After transplanting your Canna Lily seedlings or established plants, it’s essential to provide proper care to ensure their continued health and growth. Here’s a care guide for Canna Lilies post-transplant:
- Water your transplanted Canna Lilies thoroughly immediately after transplanting to help settle the soil and reduce air pockets around the roots. Afterward, maintain a consistent watering schedule.
- Keep the soil consistently moist but not waterlogged. Canna Lilies prefer well-drained soil.
- Water deeply and less frequently rather than shallow, frequent watering to encourage deep root growth.
- Avoid overhead watering to prevent fungal diseases. Water at the base of the plant.
- Apply a layer of organic mulch, such as shredded bark or compost, around the base of the Canna plants. This helps retain soil moisture, regulate soil temperature, and suppress weeds.
- Continue to feed your Canna Lilies throughout the growing season with a balanced liquid fertilizer. Apply fertilizer every 2-4 weeks to promote healthy growth and blooming.
- Be cautious not to over-fertilize, as excessive nitrogen can lead to lush foliage at the expense of flower production.
- Pruning and Deadheading:
- Remove spent flowers regularly (deadheading) to encourage continuous blooming and prevent the formation of seeds, which can divert energy from the plant.
- Trim away any yellowing or dead leaves as they occur to maintain the plant’s overall appearance and health.
- Depending on the variety and the size of your Canna plants, they may benefit from staking or support to keep them upright, especially during windy conditions or heavy rains.
- Pest and Disease Management:
- Keep an eye out for common garden pests such as aphids, snails, and slugs. Treat any infestations promptly with appropriate methods or organic pest controls.
- Continue to watch for signs of fungal diseases, especially if the weather is humid. Good air circulation and avoiding overhead watering can help prevent fungal issues.
- Winter Care (In Colder Climates):
- In regions with cold winters where Canna Lilies are not hardy, you’ll need to prepare them for winter.

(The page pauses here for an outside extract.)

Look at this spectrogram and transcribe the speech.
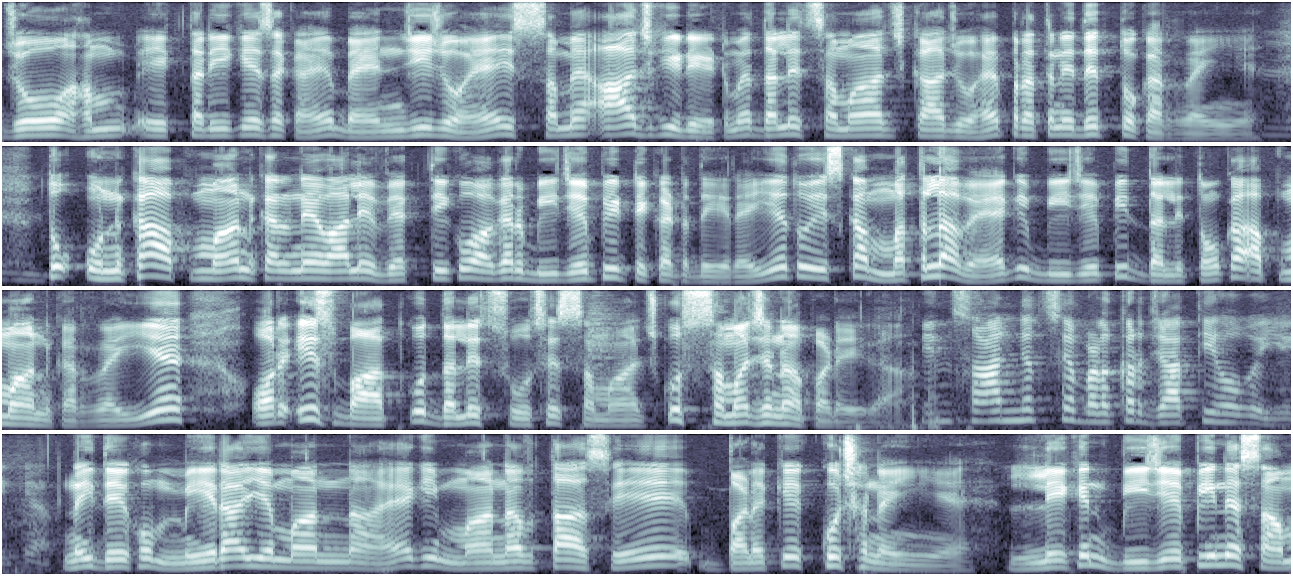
जो हम एक तरीके से कहें बहन जी जो है इस समय आज की डेट में दलित समाज का जो है प्रतिनिधित्व कर रही हैं। तो उनका अपमान करने वाले व्यक्ति को अगर बीजेपी टिकट दे रही है तो इसका मतलब है कि बीजेपी दलितों का अपमान कर रही है और इस बात को दलित शोषित समाज को समझना पड़ेगा। इंसानियत से बढ़कर जाति हो गई है क्या? नहीं देखो मेरा ये मानना है कि मानवता से बढ़ के कुछ नहीं है लेकिन बीजेपी ने सामाजिक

- Once the first frost hits, cut back the foliage to ground level and carefully dig up the rhizomes.
- Allow the rhizomes to dry for a few days, then store them in a cool, dry place over the winter. Some gardeners store them in peat moss or vermiculite to prevent drying out.
- Replant the rhizomes in the spring when the danger of frost has passed.
By following these post-transplant care guidelines, you can help your Canna Lilies thrive, produce vibrant blooms, and become a beautiful addition to your garden or landscape.